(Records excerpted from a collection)

--

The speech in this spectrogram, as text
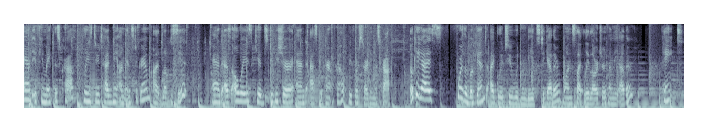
And if you make this craft, please do tag me on Instagram. I'd love to see it. And as always, kids, do be sure and ask a parent for help before starting this craft. Okay guys, for the bookend, I glue two wooden beads together, one slightly larger than the other. Paint.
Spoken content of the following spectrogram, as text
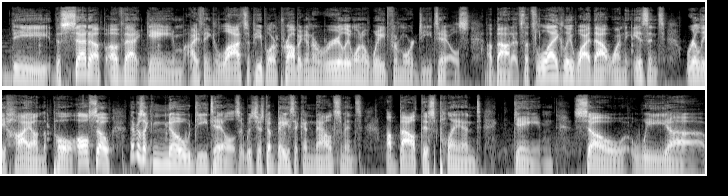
the the setup of that game, I think lots of people are probably going to really want to wait for more details about it. So that's likely why that one isn't really high on the poll. Also, there was like no details. It was just a basic announcement about this planned game. So we uh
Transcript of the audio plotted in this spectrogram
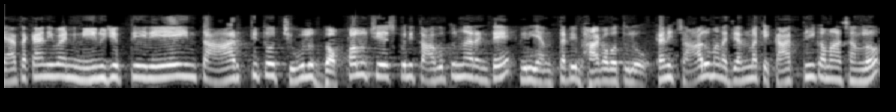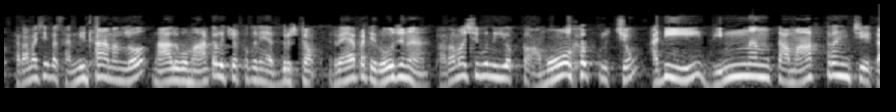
చేతకాని వాడిని నేను చెప్తేనే ఇంత ఆర్తితో చెవులు దొప్పలు చేసుకుని తాగుతున్నారంటే మీరు ఎంతటి భాగవతులో. కానీ చాలు మన జన్మకి కార్తీక మాసంలో పరమశివ సన్నిధానంలో నాలుగు మాటలు చెప్పుకునే అదృష్టం. రేపటి రోజున పరమశివుని యొక్క అమోఘ కృత్యం అది విన్నంత మాత్రం చేత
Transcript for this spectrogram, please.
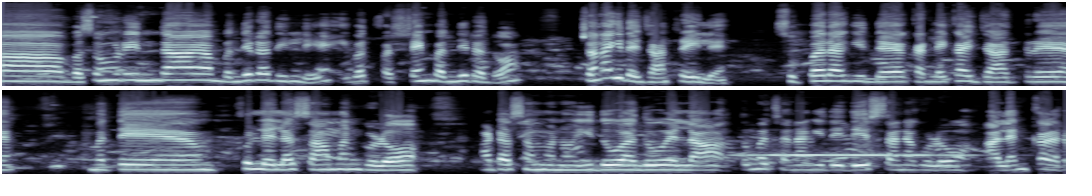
ಆ ಬಸವನಗುಡಿಯಿಂದ ಬಂದಿರೋದು ಇಲ್ಲಿ. ಇವತ್ ಫಸ್ಟ್ ಟೈಮ್ ಬಂದಿರೋದು. ಚೆನ್ನಾಗಿದೆ ಜಾತ್ರೆ ಇಲ್ಲಿ. ಸೂಪರ್ ಆಗಿದೆ. ಕಡ್ಲೆಕಾಯಿ ಜಾತ್ರೆ ಮತ್ತೆ ಫುಲ್ ಎಲ್ಲ ಸಾಮಾನುಗಳು ಆಟ ಸಾಮಾನು ಇದು ಅದು ಎಲ್ಲ ತುಂಬಾ ಚೆನ್ನಾಗಿದೆ. ದೇವಸ್ಥಾನಗಳು ಅಲಂಕಾರ.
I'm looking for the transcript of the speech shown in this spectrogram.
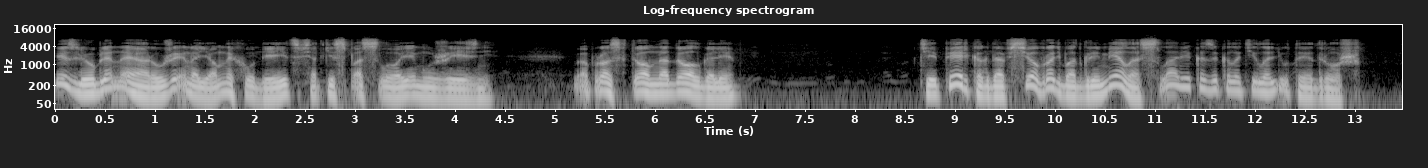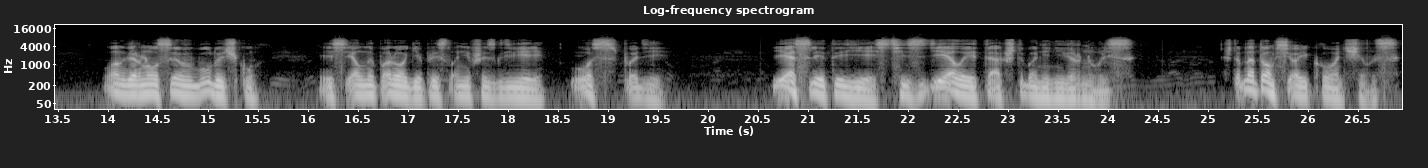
Излюбленное оружие наемных убийц все таки спасло ему жизнь. Вопрос в том, надолго ли. Теперь, когда все вроде бы отгремело, Славика заколотила лютая дрожь. Он вернулся в будочку и сел на пороге, прислонившись к двери. Господи, если ты есть, сделай так, чтобы они не вернулись. Чтобы на том все и кончилось.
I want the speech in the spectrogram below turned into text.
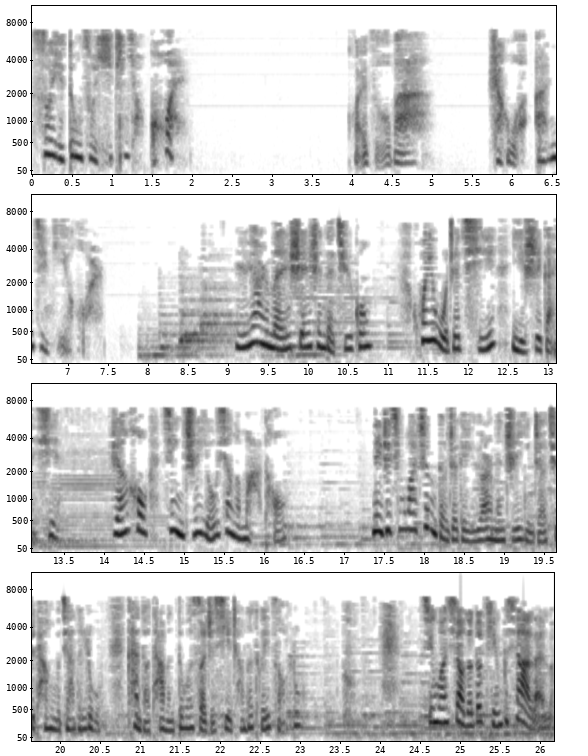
所以动作一定要快。快走吧，让我安静一会儿。鱼儿们深深的鞠躬，挥舞着旗以示感谢，然后径直游向了码头。那只青蛙正等着给鱼儿们指引着去汤姆家的路，看到他们哆嗦着细长的腿走路，青蛙笑得都停不下来了。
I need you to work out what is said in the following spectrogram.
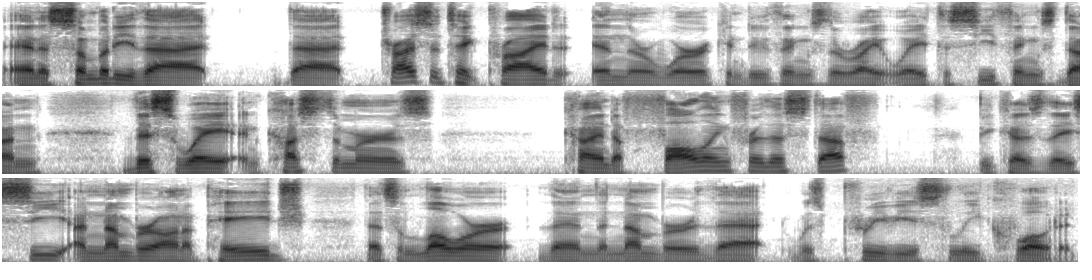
and as somebody that that tries to take pride in their work and do things the right way to see things done this way and customers kind of falling for this stuff because they see a number on a page that's lower than the number that was previously quoted.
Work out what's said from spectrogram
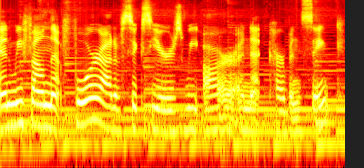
And we found that four out of six years, we are a net carbon sink.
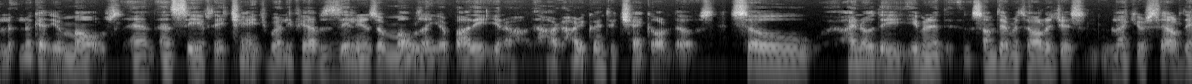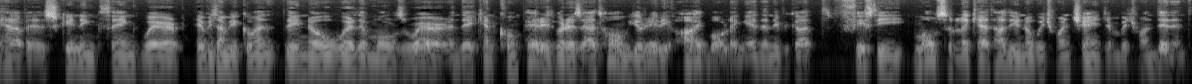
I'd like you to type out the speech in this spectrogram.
l- look at your moles and, and see if they change." Well, if you have zillions of moles on your body, you know how, how are you going to check all those? So I know they even some dermatologists like yourself, they have a screening thing where every time you go in, they know where the moles were and they can compare it. Whereas at home, you're really eyeballing it, and if you got 50 moles to look at, how do you know which one changed and which one didn't?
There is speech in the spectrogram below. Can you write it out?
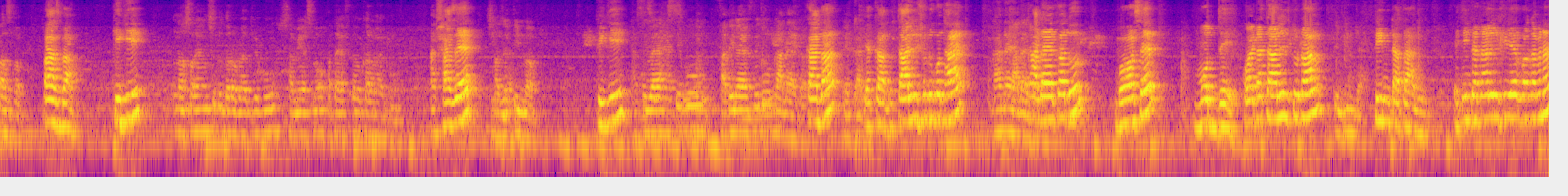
পাঁচ বাপ। পাঁচ বাপ। কি কি? আর সাজে সাজে তিন বাপ। ইয়াফদিলু, কাদা? একাদ। তালিল শুধু কোথায়? কাদা একাদুর বহসের মধ্যে। কয়টা তালিল টোটাল তিনটা। তিনটা তালিল এই তিনটা তালিল ক্লিয়ার করা যাবে না?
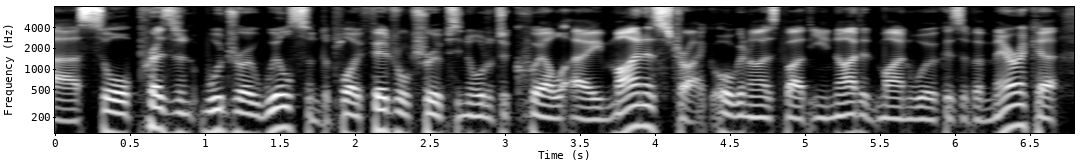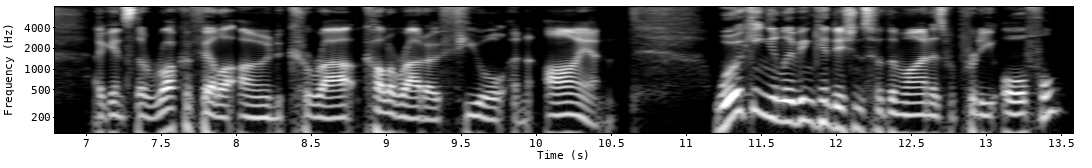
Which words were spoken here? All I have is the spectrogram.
uh, saw President Woodrow Wilson deploy federal troops in order to quell a miners' strike organized by the United Mine Workers of America against the Rockefeller owned Colorado Fuel and Iron. Working and living conditions for the miners were pretty awful,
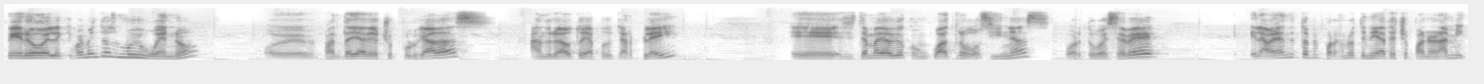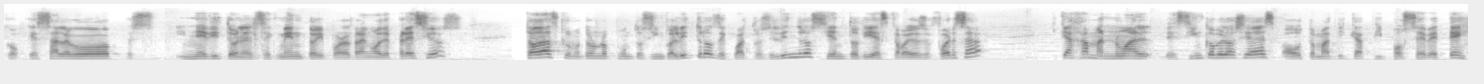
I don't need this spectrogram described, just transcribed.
Pero el equipamiento es muy bueno, eh, pantalla de 8 pulgadas, Android Auto y Apple CarPlay, eh, sistema de audio con cuatro bocinas, puerto USB. En la variante tope, por ejemplo, tenía techo panorámico, que es algo pues, inédito en el segmento y por el rango de precios. Todas con motor 1.5 litros de 4 cilindros, 110 caballos de fuerza, caja manual de 5 velocidades o automática tipo CBT.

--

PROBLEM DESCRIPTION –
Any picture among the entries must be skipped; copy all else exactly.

TASK OUTPUT –
The speech in this spectrogram, as text
And if you make this craft, please do tag me on Instagram. I'd love to see it. And as always, kids, do be sure and ask a parent for help before starting this craft. Okay guys, for the bookend, I glue two wooden beads together, one slightly larger than the other. Paint.
Spoken content of the following spectrogram, as text
the the setup of that game, I think lots of people are probably going to really want to wait for more details about it. So that's likely why that one isn't really high on the poll. Also, there was like no details. It was just a basic announcement about this planned game. So we uh
Transcript of the audio plotted in this spectrogram
చేతకాని వాడిని నేను చెప్తేనే ఇంత ఆర్తితో చెవులు దొప్పలు చేసుకుని తాగుతున్నారంటే మీరు ఎంతటి భాగవతులో. కానీ చాలు మన జన్మకి కార్తీక మాసంలో పరమశివ సన్నిధానంలో నాలుగు మాటలు చెప్పుకునే అదృష్టం. రేపటి రోజున పరమశివుని యొక్క అమోఘ కృత్యం అది విన్నంత మాత్రం చేత
Transcript for this spectrogram, please.
ಆ ಬಸವನಗುಡಿಯಿಂದ ಬಂದಿರೋದು ಇಲ್ಲಿ. ಇವತ್ ಫಸ್ಟ್ ಟೈಮ್ ಬಂದಿರೋದು. ಚೆನ್ನಾಗಿದೆ ಜಾತ್ರೆ ಇಲ್ಲಿ. ಸೂಪರ್ ಆಗಿದೆ. ಕಡ್ಲೆಕಾಯಿ ಜಾತ್ರೆ ಮತ್ತೆ ಫುಲ್ ಎಲ್ಲ ಸಾಮಾನುಗಳು ಆಟ ಸಾಮಾನು ಇದು ಅದು ಎಲ್ಲ ತುಂಬಾ ಚೆನ್ನಾಗಿದೆ. ದೇವಸ್ಥಾನಗಳು ಅಲಂಕಾರ.
I'm looking for the transcript of the speech shown in this spectrogram.
Излюбленное оружие наемных убийц все таки спасло ему жизнь. Вопрос в том, надолго ли. Теперь, когда все вроде бы отгремело, Славика заколотила лютая дрожь. Он вернулся в будочку и сел на пороге, прислонившись к двери. Господи, если ты есть, сделай так, чтобы они не вернулись. Чтобы на том все и кончилось.
I want the speech in the spectrogram below turned into text.
所以动作一定要快。快走吧，让我安静一会儿。鱼儿们深深的鞠躬，挥舞着旗以示感谢，然后径直游向了码头。那只青蛙正等着给鱼儿们指引着去汤姆家的路，看到他们哆嗦着细长的腿走路，青蛙笑得都停不下来了。
I need you to work out what is said in the following spectrogram.
and as somebody that that tries to take pride in their work and do things the right way to see things done this way and customers kind of falling for this stuff because they see a number on a page that's lower than the number that was previously quoted.
Work out what's said from spectrogram
And we found that four out of six years, we are a net carbon sink.
I'd like you to type out the speech in this spectrogram.
l- look at your moles and, and see if they change." Well, if you have zillions of moles on your body, you know how, how are you going to check all those? So I know they even some dermatologists like yourself, they have a screening thing where every time you go in, they know where the moles were and they can compare it. Whereas at home, you're really eyeballing it, and if you got 50 moles to look at, how do you know which one changed and which one didn't?
There is speech in the spectrogram below. Can you write it out?
পাঁচ বাপ। পাঁচ বাপ। কি কি? আর সাজে সাজে তিন বাপ। ইয়াফদিলু, কাদা? একাদ। তালিল শুধু কোথায়? কাদা একাদুর বহসের মধ্যে। কয়টা তালিল টোটাল তিনটা। তিনটা তালিল এই তিনটা তালিল ক্লিয়ার করা যাবে না?
Which words were spoken here? All I have is the spectrogram.
uh, saw President Woodrow Wilson deploy federal troops in order to quell a miners' strike organized by the United Mine Workers of America against the Rockefeller owned Colorado Fuel and Iron. Working and living conditions for the miners were pretty awful,
I don't need this spectrogram described, just transcribed.
Pero el equipamiento es muy bueno, eh, pantalla de 8 pulgadas, Android Auto y Apple CarPlay, eh, sistema de audio con cuatro bocinas, puerto USB. En la variante tope, por ejemplo, tenía techo panorámico, que es algo pues, inédito en el segmento y por el rango de precios. Todas con motor 1.5 litros de 4 cilindros, 110 caballos de fuerza, caja manual de 5 velocidades o automática tipo CBT.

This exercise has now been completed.